• DATA EXTRACTS:
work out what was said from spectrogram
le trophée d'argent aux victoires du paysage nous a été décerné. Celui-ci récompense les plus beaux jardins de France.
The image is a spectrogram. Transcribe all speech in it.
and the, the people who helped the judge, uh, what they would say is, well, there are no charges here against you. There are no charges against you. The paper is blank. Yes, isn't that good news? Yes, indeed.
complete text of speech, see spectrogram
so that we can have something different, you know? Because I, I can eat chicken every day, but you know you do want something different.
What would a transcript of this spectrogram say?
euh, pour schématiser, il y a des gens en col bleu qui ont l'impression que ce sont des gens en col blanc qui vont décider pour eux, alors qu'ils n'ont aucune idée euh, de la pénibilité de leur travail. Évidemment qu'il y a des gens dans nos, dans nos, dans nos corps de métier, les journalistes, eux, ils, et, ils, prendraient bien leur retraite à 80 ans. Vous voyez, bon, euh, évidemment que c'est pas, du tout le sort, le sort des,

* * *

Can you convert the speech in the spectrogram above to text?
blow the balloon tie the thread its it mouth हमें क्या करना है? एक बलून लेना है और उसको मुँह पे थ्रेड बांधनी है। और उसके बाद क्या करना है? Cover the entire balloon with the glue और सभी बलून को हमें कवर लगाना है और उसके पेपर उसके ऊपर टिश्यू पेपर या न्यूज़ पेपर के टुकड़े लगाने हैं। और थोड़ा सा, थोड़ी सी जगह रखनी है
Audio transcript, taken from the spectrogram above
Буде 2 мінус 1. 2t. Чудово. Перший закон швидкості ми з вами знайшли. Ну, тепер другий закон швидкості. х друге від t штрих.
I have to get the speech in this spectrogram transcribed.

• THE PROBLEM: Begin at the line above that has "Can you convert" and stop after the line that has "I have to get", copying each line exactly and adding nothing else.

• OUTPUT FOR THIS EXERCISE:
Can you convert the speech in the spectrogram above to text?
blow the balloon tie the thread its it mouth हमें क्या करना है? एक बलून लेना है और उसको मुँह पे थ्रेड बांधनी है। और उसके बाद क्या करना है? Cover the entire balloon with the glue और सभी बलून को हमें कवर लगाना है और उसके पेपर उसके ऊपर टिश्यू पेपर या न्यूज़ पेपर के टुकड़े लगाने हैं। और थोड़ा सा, थोड़ी सी जगह रखनी है
Audio transcript, taken from the spectrogram above
Буде 2 мінус 1. 2t. Чудово. Перший закон швидкості ми з вами знайшли. Ну, тепер другий закон швидкості. х друге від t штрих.
I have to get the speech in this spectrogram transcribed.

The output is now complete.